Carissa Lee Talks About Navigating Barriers in the Australian Arts System in This Interview

Subscribe to The Curb podcast via RSS feed, Apple Podcasts, Spotify, iHeart Radio or Google Podcasts. Download the episode directly here.

Carissa Lee is a Noongar actor and writer whose work spans from critical analysis, to theatre, to the new ABC Kids series, Planet Lulin, where she plays Principal Cruz. Carissa’s critical work has appeared in publications like IndigenousX, and Witness Performance, where her writing examined culture and the arts through an Indigenous lens.

In the following interview, I asked Carissa about her journey into acting and how her writing has informed her work as an actor. I’m lucky with the array of people I get to interview and talk about their work with, but this chat with Carissa was a particularly enjoyable one given the way we discuss her writing and acting, while ultimately asking the question about what our national cultural identity really is. As we yarn about Carissa’s work, the conversation sways into talking about identity and the expectations to become a spokesperson for your community, especially as organisations, the arts community, and society as a whole pushes towards greater ‘diversity’ in their workplaces.

My concept of diversity is vastly different from the singular mindset that much of society has of diversity. I’m a disabled writer, and have been open about how I live with a disability in my workplace, but it’s important to note that my disability is non-visible, and as such, I can’t speak for the entirety of the disabled community when it comes to talking about what our lives are like. My life is vastly different from those who live with visible disabilities, yet, because I’m part of that community, I’m almost expected to talk on behalf of all disabled people. This is part of the conversation that arises, where we discuss touch on the societal expectations that come with that push towards diversity.

Elsewhere, Carissa talks about what having a supportive teacher meant to her growing up, the manner that regional accents are massaged out of actors during training, and the work of Andrew Bovell, in particular his play Holy Day, which played a major role in Carissa’s work as an actor. We also talk about the joy of a kids show like Planet Lulin, which is an absolute delight and sees actors like Lisa McCune dressing up in weird and wacky costumes and simply having the best time. It’s the kind of show I wish I had growing up.

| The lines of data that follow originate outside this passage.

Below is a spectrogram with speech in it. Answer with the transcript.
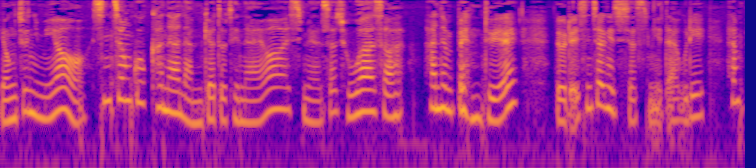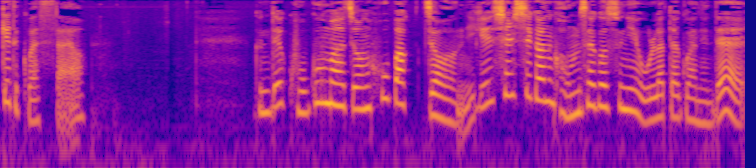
영주님이요. 신청곡 하나 남겨도 되나요? 하시면서 좋아서 하는 밴드의 노래 신청해 주셨습니다. 우리 함께 듣고 왔어요. 근데 고구마전, 호박전 이게 실시간 검색어 순위에 올랐다고 하는데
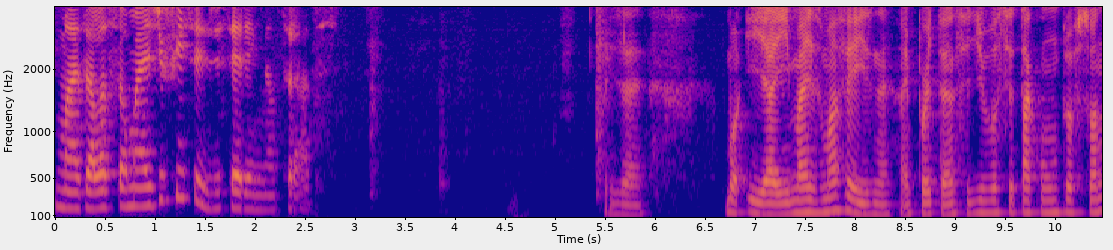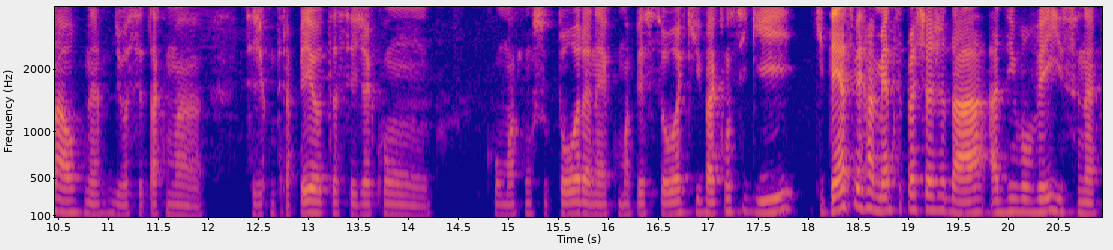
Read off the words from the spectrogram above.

I hope you enjoy this discussion with Carissa as much as I enjoyed running it. Read Carissa’s writing here: Nostalgia for a Better Future.

To find out more about Carissa’s work, follow her on Instagram @_carissalee or on Twitter @CarissaLeeG.

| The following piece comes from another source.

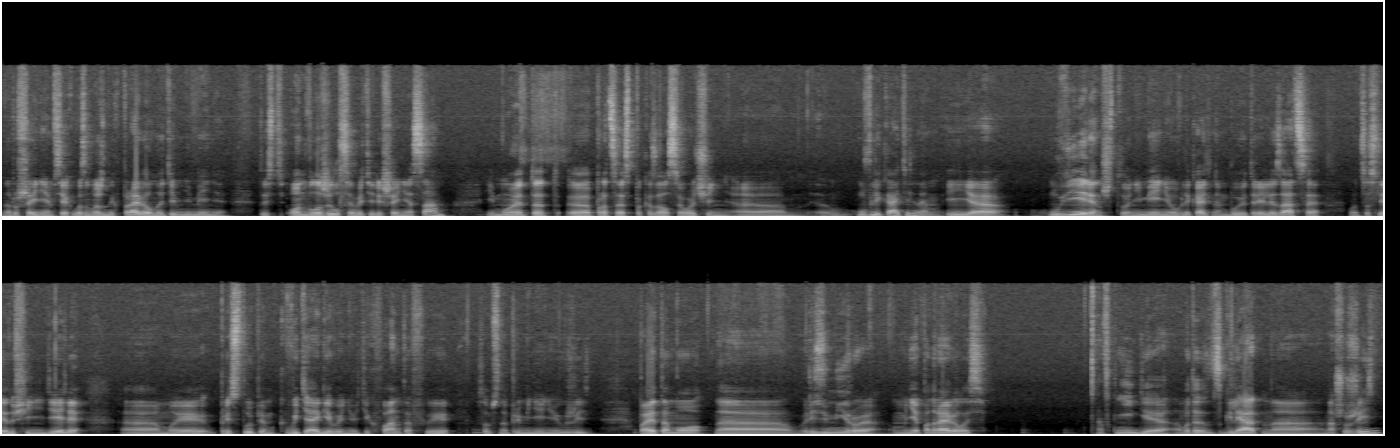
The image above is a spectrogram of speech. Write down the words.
нарушением всех возможных правил, но тем не менее. То есть он вложился в эти решения сам, ему этот э, процесс показался очень э, увлекательным, и я уверен, что не менее увлекательным будет реализация. Вот со следующей недели э, мы приступим к вытягиванию этих фантов и, собственно, применению их в жизнь. Поэтому, э, резюмируя, мне понравилось в книге вот этот взгляд на нашу жизнь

If you enjoy what we do here on The Curb, make sure to head over to where you can keep the site independent from as little as $1 a month.

Andrew F Peirce

Andrew is passionate about Australian cinema, Australian politics, Australian culture, and Australia in general. Found regularly talking online about Sweet Country, and reminding people to watch Young Adult.

Liked it? Take a second to support The Curb on Patreon
Become a patron at Patreon!
More Stories
Equal The Contest - 'Shadow and Ball' Photo Credit: Mitch Nivalis
Equal the Contest Director Mitch Nivalis Talks About Rewriting the Rules to Make Football a Fairer Game for All